Although the First Progress cards aren't terrible, especially considering cards marketed toward those with damaged credit histories typically come with exorbitant fees, most individuals will have better options. Other secured cards are just as good for building credit without annual fees. We go over those other options below, as well as go over why you shouldn't apply for any of the First Progress cards.
- Cards We Recommend Instead of the First Progress Secured Credit Cards
Review: Our Thoughts on the First Progress Secured Credit Cards
The annual fees associated with these cards are the main reason we don't fully endorse the them. First of all, if you have average to good credit, you are eligible for significantly better offers. These cards are mainly geared towards people with FICO scores below 600. You may think because you have a bad credit history you are limited to credit card options like the First Progress cards. However, just because you may have poor credit doesn't mean you have to settle for a card that charges you an annual fee and gets you nothing in return—apart from building credit. Several other secured cards will do the same thing as the First Progress cards and won't charge annual fees. Some even offer rewards.
For all First Progress cards, the minimum security deposit is $200, the maximum is $2,000 and your credit line will be equal to your deposit amount.

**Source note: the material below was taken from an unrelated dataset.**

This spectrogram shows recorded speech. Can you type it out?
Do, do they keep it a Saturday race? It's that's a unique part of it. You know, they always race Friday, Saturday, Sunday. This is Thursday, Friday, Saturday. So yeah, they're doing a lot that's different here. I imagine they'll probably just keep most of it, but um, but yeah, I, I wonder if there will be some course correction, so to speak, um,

Residents of Arkansas, Iowa, New York and Wisconsin aren't eligible to apply.
The best thing about the First Progress cards is their low annual percentage rates (APRs). The First Progress Platinum Prestige Mastercard® Secured Credit Card has one of the lowest APRs we've seen among secured credit cards—which typically have APRs around 25%—although you'll have to pay a $49 annual fee to get it. This can help you save quite a bit in interest charges if you ever find yourself unable to pay off your balance in a given month. But if having a low APR is a priority to you, there are better cards available. For example, the Savings Secured Visa Platinum Card has a low APR, No Annual Fee and a rewards program.

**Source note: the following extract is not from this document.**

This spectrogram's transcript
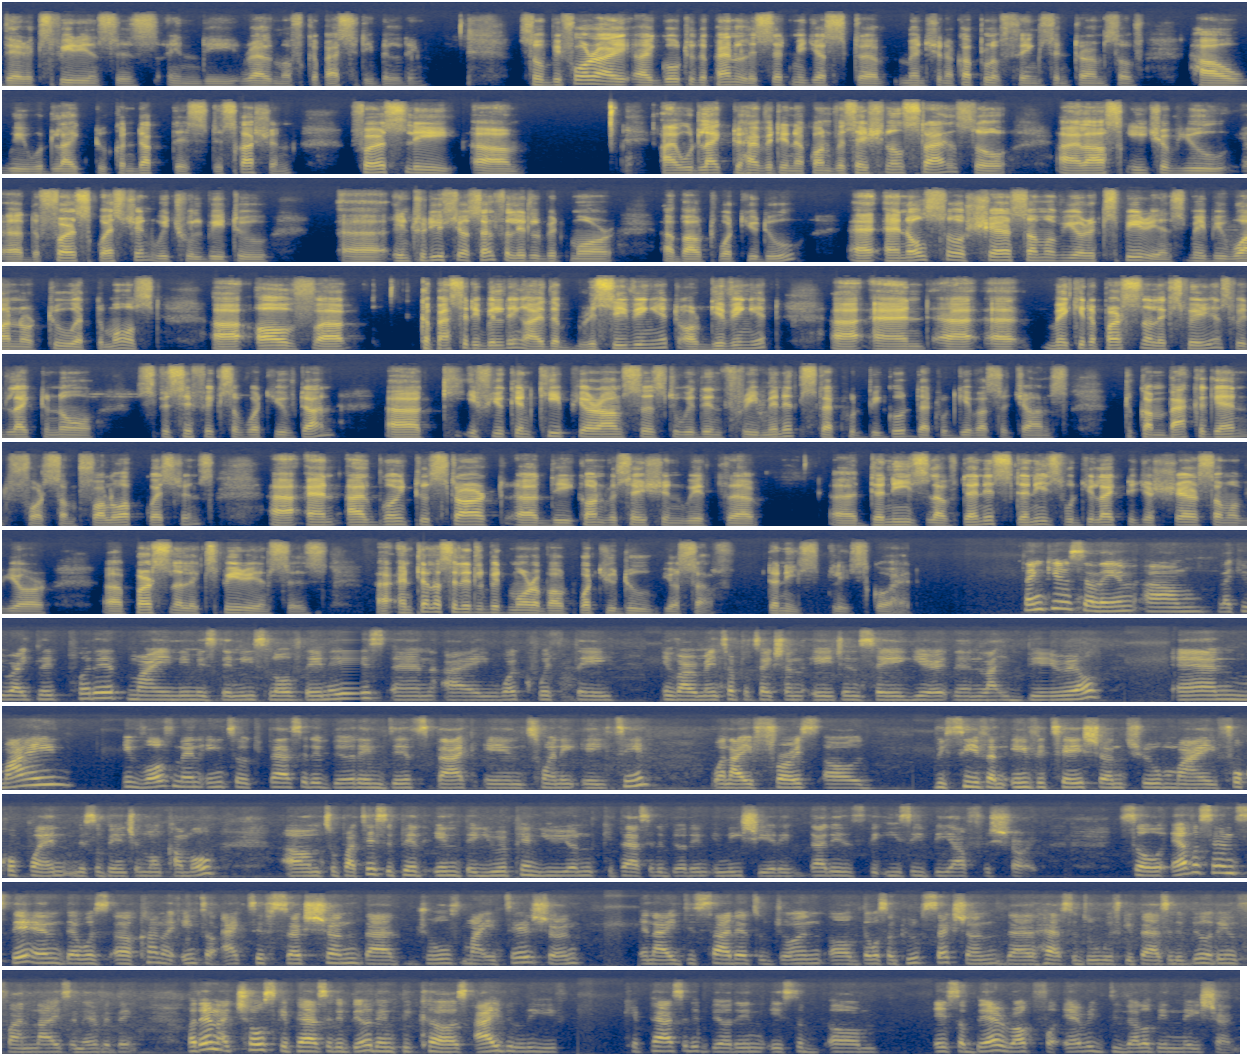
their experiences in the realm of capacity building. So before I, I, go to the panelists, let me just uh, mention a couple of things in terms of how we would like to conduct this discussion. Firstly, um, I would like to have it in a conversational style. So I'll ask each of you uh, the first question, which will be to uh, introduce yourself a little bit more about what you do and also share some of your experience, maybe one or two at the most, uh, of uh, capacity building, either receiving it or giving it, uh, and uh, uh, make it a personal experience. We'd like to know specifics of what you've done. Uh, if you can keep your answers to within three minutes, that would be good. That would give us a chance to come back again for some follow-up questions. Uh, and I'm going to start uh, the conversation with Danise Love. Dennis, Danise, would you like to just share some of your personal experiences uh, and tell us a little bit more about what you do yourself. Danise, please go ahead. Thank you, Salim. Um, like you rightly put it, my name is Danise Love Denise, and I work with the Environmental Protection Agency here in Liberia. And my involvement into capacity building dates back in 2018 when I first uh, received an invitation through my focal point, Mr. Benjamin Karmorh, um, to participate in the European Union Capacity Building Initiative. That is the ECBI for short. So ever since then, there was a kind of interactive section that drove my attention and I decided to join, uh, there was a group section that has to do with capacity building, fund and everything. But then I chose capacity building because I believe capacity building is a, um, is a bedrock for every developing nation.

While potential cardholders should consider a card's APR, we recommend not carrying a balance whenever possible. Carrying a balance will not only cause you to incur interest charges; it can also be damaging to your credit, even if you are making your minimum payments on time. This is because having a high credit utilization ratio—which is your card balance compared to your credit limit—has a negative impact on your credit score.
Bottom Line: Although the First Progress cards can be useful—especially when considering the low APR of the First Progress Platinum Prestige Mastercard® Secured Credit Card—there are other cards available that can do the same things at a lower cost.

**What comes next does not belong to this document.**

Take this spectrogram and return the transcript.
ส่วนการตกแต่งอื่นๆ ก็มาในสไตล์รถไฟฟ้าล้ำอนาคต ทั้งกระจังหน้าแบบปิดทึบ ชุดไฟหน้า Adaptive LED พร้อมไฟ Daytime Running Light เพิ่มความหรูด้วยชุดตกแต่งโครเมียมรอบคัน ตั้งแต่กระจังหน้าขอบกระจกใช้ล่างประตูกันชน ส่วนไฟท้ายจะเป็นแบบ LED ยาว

Cards We Recommend Instead of the First Progress Secured Credit Cards
In terms of building credit, you can do better than the First Progress cards. They can help you improve your credit, but there are better options that don't charge annual fees. Instead of these products, consider the cards we recommend below.
The Discover it® Secured
As one of the few secured cards that features a rewards program, the Discover it® Secured is one of the top cards for those with bad credit. It has good benefits off the back, so you're saving more with the Discover it® Secured than with the First Progress cards.
After eight months, Discover will automatically review your account to see if you are eligible to upgrade to an unsecured account. This is something First Progress cannot offer, as it doesn't issue unsecured credit cards. This makes the Discover it® Secured a much better long-term option than the First Progress cards.
- Earn 2% cash back at Gas stations and Restaurants on up to $1,000 in combined purchases each quarter. Plus, earn unlimited 1% cash back on all other purchases – automatically.
- Discover will automatically review your account to see if you are eligible for an unsecured card after eight months.
- Discover it® Secured Review
The Capital One® Secured Mastercard®
The Capital One® Secured Mastercard® is another good option for those with poor credit, as it comes with no annual fee and features a low minimum security deposit.
- Pay $0 annual fee.
- The card currently offers a refundable minimum security deposit of $49, $99 or $200. You'll need to have access to an authorized bank account to pay the security deposit.
- Access a higher credit line after making your first five monthly payments on time.
- Capital One® Secured Mastercard® Review
The Savings Secured Visa Platinum Card
In the world of secured credit cards, the Savings Secured Visa Platinum Card is virtually unmatched in terms of what it offers its users. This card not only features a rewards program—which is quite rare for secured cards—but also one of the lowest APRs we've come across. While its APR isn't quite as low as the First Progress Platinum Prestige Mastercard® Secured Credit Card's, the Savings Secured Visa Platinum Card makes up for it by charging No Annual Fee.
To apply for the Savings Secured Visa Platinum Card, you'll need to be a member of the State Department Federal Credit Union. There are a number of ways you can qualify to become a member, but the best path for most individuals will be to join the American Consumer Council. Applications are open to pretty much all American consumers, and lifetime membership costs only $15—which is well worth it if you can access the Savings Secured Visa Platinum Card.
- Pay No Annual Fee.
- Earn one Flexpoint per dollar spent, and redeem 2,500 Flexpoints for a $25 gift card with select merchants.
- Pay a low APR of 13.49%.
- Savings Secured Visa Platinum Card Review